--- EXERCISE INPUTS ---

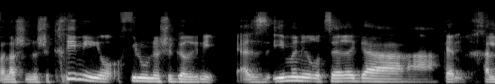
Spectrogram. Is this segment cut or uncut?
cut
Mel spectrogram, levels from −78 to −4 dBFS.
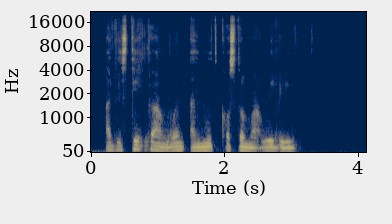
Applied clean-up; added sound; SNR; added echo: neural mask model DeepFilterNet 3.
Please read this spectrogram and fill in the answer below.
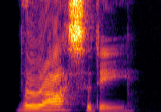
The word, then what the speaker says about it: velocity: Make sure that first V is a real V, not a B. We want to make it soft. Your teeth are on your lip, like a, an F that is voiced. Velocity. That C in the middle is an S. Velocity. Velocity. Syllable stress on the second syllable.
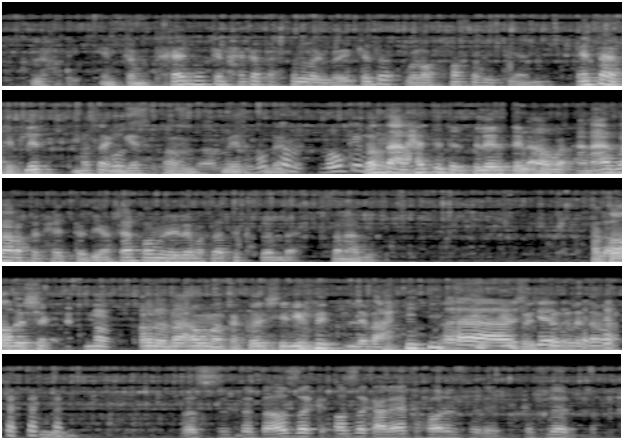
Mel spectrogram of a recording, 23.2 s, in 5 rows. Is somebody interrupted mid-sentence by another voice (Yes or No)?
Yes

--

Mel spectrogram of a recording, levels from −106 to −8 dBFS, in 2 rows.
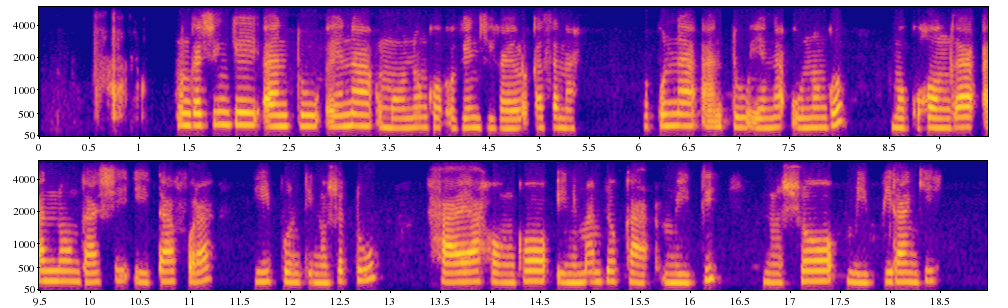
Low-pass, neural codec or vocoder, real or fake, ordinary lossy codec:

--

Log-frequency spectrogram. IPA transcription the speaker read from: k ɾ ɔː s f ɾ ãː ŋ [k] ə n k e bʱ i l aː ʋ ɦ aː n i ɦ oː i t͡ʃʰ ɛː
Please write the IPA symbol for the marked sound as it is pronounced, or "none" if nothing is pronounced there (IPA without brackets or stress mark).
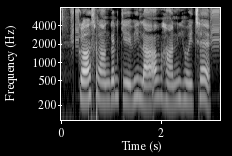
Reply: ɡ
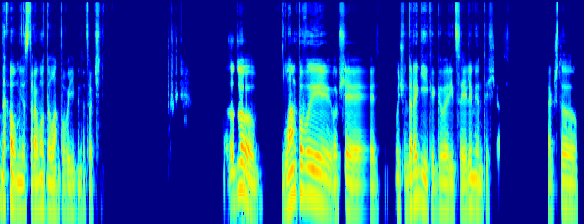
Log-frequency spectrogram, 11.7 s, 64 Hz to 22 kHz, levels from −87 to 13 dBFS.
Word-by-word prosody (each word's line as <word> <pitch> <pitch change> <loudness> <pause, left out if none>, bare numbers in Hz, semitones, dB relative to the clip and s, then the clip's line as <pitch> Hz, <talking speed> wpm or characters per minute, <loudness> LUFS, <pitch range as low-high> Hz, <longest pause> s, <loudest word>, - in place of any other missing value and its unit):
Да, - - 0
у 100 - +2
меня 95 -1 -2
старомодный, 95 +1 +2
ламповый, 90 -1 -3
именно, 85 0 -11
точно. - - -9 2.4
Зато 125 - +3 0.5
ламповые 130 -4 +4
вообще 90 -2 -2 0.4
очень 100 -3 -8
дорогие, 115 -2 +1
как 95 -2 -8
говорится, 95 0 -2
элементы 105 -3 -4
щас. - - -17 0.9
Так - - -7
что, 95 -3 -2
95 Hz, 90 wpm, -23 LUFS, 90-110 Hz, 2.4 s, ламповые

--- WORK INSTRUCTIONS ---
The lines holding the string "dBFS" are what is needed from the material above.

--- SOLUTION BELOW ---
Mel spectrogram, levels from −78 to −4 dBFS.
Mel spectrogram of a recording, levels from −106 to −8 dBFS, in 2 rows.
Log-frequency spectrogram, 11.7 s, 64 Hz to 22 kHz, levels from −87 to 13 dBFS.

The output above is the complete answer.